For me, beer festivals serve another purpose. Surely the point here is to try new stuff, not stick with a safe bet? Admittedly I make brief notes and rate beers whilst at a beer fest. This serves solely to help to remember the good ones for future reference or come up with a personal 'beer of the festival' and I NEVER return to or look over my notes once the festival has finished.

Overall, I don't like the idea of going for the safe bet (Adnams Bitter, Harveys etc.) in fear of something new offending my palate. Does that make me a geek, risk-taker or social misfit?

Stonch said...

Sometimes I don't even drink beer at all in the pub...what does that say about me?

Stonch said...

By the way, Tandleman, I am baffled and offended by your reference to "cum obsessives" in the penultimate paragraph. Filthy stuff, not suitable for this site.

Tandleman said...

Ah but I am educated, so for your benefit:

cum \KUM; KUHM\, preposition:
With; along with; combined with; -- often used in combination.

So don't cum it with me!

Gazza Prescott said...

Oh don't, you'll make me blush... but thanks to everyone for the strangely generous praise!

I'd never be able to explain why I'm a scooper or why I feel it necessary to travel on wild goose chases all over the place to try beers I've never heard of and will probably never see again in the vain hope that I'll like them... it's just in my "genes" I suppose!

If there's one thing that I'd like to say about my hobby (and it's a hobby, although it does border on obsession with some scoopers admittedly) is that we're not all social inadequates who know nothing about beer - some of us know a lot and some of us like to share the knowledge although I'd be the first to admit we can be a pretty cliquey bunch so speaking to some of us can be hard work.
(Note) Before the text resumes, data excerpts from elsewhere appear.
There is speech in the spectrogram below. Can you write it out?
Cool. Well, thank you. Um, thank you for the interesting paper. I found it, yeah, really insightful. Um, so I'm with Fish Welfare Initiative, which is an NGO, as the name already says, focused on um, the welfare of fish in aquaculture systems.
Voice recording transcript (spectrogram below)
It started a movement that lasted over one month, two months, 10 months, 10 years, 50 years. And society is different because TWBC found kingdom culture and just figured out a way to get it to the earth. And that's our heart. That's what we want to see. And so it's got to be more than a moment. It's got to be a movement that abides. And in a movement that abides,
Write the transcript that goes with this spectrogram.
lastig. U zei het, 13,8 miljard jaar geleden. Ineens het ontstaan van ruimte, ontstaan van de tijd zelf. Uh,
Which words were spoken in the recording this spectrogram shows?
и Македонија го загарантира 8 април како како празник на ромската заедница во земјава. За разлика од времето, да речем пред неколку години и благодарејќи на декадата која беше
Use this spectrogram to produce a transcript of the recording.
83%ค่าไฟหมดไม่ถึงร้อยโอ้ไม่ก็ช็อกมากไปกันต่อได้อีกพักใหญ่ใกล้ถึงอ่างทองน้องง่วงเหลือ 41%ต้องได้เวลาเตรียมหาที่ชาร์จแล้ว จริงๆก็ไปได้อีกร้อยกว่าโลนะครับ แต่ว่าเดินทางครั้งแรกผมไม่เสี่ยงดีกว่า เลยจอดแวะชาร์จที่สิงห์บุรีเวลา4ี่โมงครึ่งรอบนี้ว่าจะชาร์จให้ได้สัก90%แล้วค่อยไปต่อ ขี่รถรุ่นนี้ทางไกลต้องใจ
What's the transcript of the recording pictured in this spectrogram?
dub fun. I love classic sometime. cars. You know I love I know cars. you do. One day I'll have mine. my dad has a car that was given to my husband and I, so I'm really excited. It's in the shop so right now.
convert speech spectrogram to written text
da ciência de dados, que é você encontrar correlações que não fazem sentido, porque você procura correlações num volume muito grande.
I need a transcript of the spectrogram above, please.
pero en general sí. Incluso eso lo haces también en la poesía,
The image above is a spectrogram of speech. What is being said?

I've given a lot to scooping over the years (my site takes hours every week...!) but it's worth it when I hear comments that it's been useful or entertaining - those are the reasons it exists, and if I'd found a site vaguely like it in 2003 it would have saved me a lot of time and effort as I'd not have bothered to do my own! But, it's there to share my gen and stupid opinions with the world.

So, don't just dismiss scoopers as wierdos with bad social skills - yes, there are some with those characteristics just as there are some who are extremely erudite and learned (and Molly, a good friend of mine, was just one of those - RIP). We're a mixed bunch whose only crime is to love beer so much we make it our obsession; please treat us kindly!!!

Gazza Prescott said...

... and scooping scoopers has already been done, sorry. Neil Clarke, ex-landlord of the Cask & Cutler in Sheffield, used to tick off the scoopers who came in on pages printed out from my site... honestly, he did. I saw his excitement when a "new face" came in and, after leafing frantically through page after page, he ticked him off... the satisfaction and pleasure this gave him was palpable.

Tandleman said...

Gazza

I hope I did treat you all kindly, or at least, not too badly. I'm still claiming the "scoop a scooper" game though!

Tandleman said...

YCC - I do try new beers but usually ask for taters first. That is an innovation I thoroughly approve of, though a small taste can be very misleading.

Ron Pattinson said...

Scooping scoopers - what a brilliant concept.

I'm obsessive enough myself to empathise with other compulsives and be reluctant to start throwing around scorn. I've seen the looks I get when I start taking notes and photographing everything in sight.

Beer blogging itself is a sign of an interest taking to potentially unhealthy extremes. Are any of us really that different from scoopers?

Tandleman said...

I wouldn't say I threw scorn about. I tried to be even handed. I agree that blogging is a similar thing in terms of obsession though obviously different in manifestation.

Maybe a scooper could do a critique of bloggers?